I’m in Georgetown, Kentucky this week. I had 90 minutes to spare today, so I zoomed over to the local library, popped open my laptop, and started working on my current project. I realized someone had taken the desk behind me when the clack-clack of an electric typewriter began. I raised my head from the screen, listened to the rhythm, and dove into my work again. Instantly, the typing put me in the zone.
Sometime later, a voice broke through my concentration. I looked to find a woman standing beside my chair, telling the typist, “We have conference rooms, sir, if you’d prefer to work in one.”
“I didn’t think I was making that much noise,” he commented.
The librarian repeated her invitation, and, within seconds, my phone alarm went off. I stopped it and began to pack up. This meant I was turned toward the guy peering over his machine, looking rather dazed.
I said, “I like it, too,” and smiled.
There’s this thing about me, and you probably wouldn’t guess it on first glance. I look pretty normal, but I really can’t say what I mean. Which, coming from my lips, would be interpreted as, “I haz the don’t talk good.”
Oh, I can tell you exactly what I think once I’ve written it out, but the words hardly ever present themselves to me on the fly. And my comment was completely useless in this case because it had no context or meaning to the typist behind me. I’d been thinking, ‘He was told to move because he was making a noise people might not like. But he liked it. And I (aided in my thought processes by the rhythm) liked it, too.’
But, “I like it, too” came across to him as, “I’d like it, too.” It was most unfortunate that he interpreted my comment to mean that I, too, would like it if he grabbed up his typewriter and headed for a conference room.
But I didn’t figure this out until well after he’d given me a hard look and packed up his stuff.
He stomped up to the front desk, and I got to listen to him complain, heatedly, about the rights of typewriter owners everywhere and the undemocratic environment of a library filled with the noises of cell phones and video game devices. (It was true. Though I hadn’t heard any video games, I’d heard 2 seconds of a phone alarm–mine.)
He obviously thought everyone was against him and his trusty typewriter. Only, I wasn’t against them at all. In fact, I’d been contemplating how I could find typewriter background noise to work by in future.
He glared at me again as he headed toward the exit, lifted his typewriter bag, and pointed to it.
“This is coming!” he declared, like a disgruntled prophet out of a fantasy novel.
I shrugged. “I liked it. I didn’t have any problem with it at all!”
As I finished my lengthy-for-me defense, he turned his back and waved his hand over his shoulder.
“Talk to the hand,” he said. “I’m outta here.”
Wizfect, my sensitive little laptop, seemed to take it harder than I did. It wanted to do some updating, perhaps find a comforting code to solace itself.
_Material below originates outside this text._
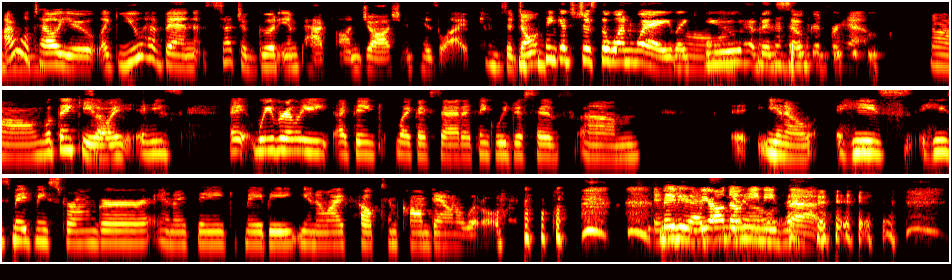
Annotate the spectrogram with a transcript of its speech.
I will Mhm. tell you, like, you have been such a good impact on Josh and his life. So don't think it's just the one way. Like, Aw. you have been so good for him. Oh, well, thank you. So, he's, I, we really, I think, like I said, I think we just have, um, eh, you know, he's he's made me stronger, and I think maybe, you know, I've helped him calm down a little. Maybe we all know you he needs that.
While I waited for Wizfect to find the strength to go on, I mused about what this man might have been typing up. Was he a writer interrupted, caught off guard by a conscientious librarian? Had his outburst been fueled by a stormy scene, his character inadvertently possessing him in the raging emotions he’d created? Or was he just madly devoted to his typewriter?
I patted Wizfect. To all of these I can relate.